Additional information:
  • PublicationPhiladelphia Museum of Art: Handbook of the Collections

    By the mid-sixteenth century, Italians were unrivaled as makers of elaborate vessels with intricate painted decoration. This large vase is among a small number signed "made in Urbino in the workshop of Orazio Fontana," one of the best-known specialists in such ware. The basic materials are simple: earthenware covered with lead glaze on which tin-enameled colors are painted. The form, based on metalwork vases, combines a wheel-turned body with cast handles shaped as snakes. The medallions show carefully painted biblical compositions, including a scene of the Tower of Babel. In contrast is the surrounding decoration with elements ranging from the nonsensical to the outrageous, which combine to offer a lively example of the grotesque style, the fanciful language of ornament inspired by ancient Roman wall painting first uncovered in the 1480s. The Museum also possesses a signed mate to this vase, although the quality of their design and painting is very different. The unidentified painter of this example is notably superior, being among the most accomplished of later Renaissance ceramic artists.

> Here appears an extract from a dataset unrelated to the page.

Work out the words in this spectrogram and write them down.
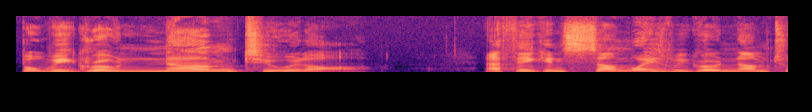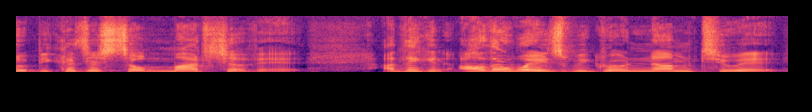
But we grow numb to it all. And I think in some ways we grow numb to it because there's so much of it. I think in other ways we grow numb to it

Dean Walker, from Philadelphia Museum of Art: Handbook of the Collections (1995), p. 122.

* Works in the collection are moved off view for many different reasons. Although gallery locations on the website are updated regularly, there is no guarantee that this object will be on display on the day of your visit.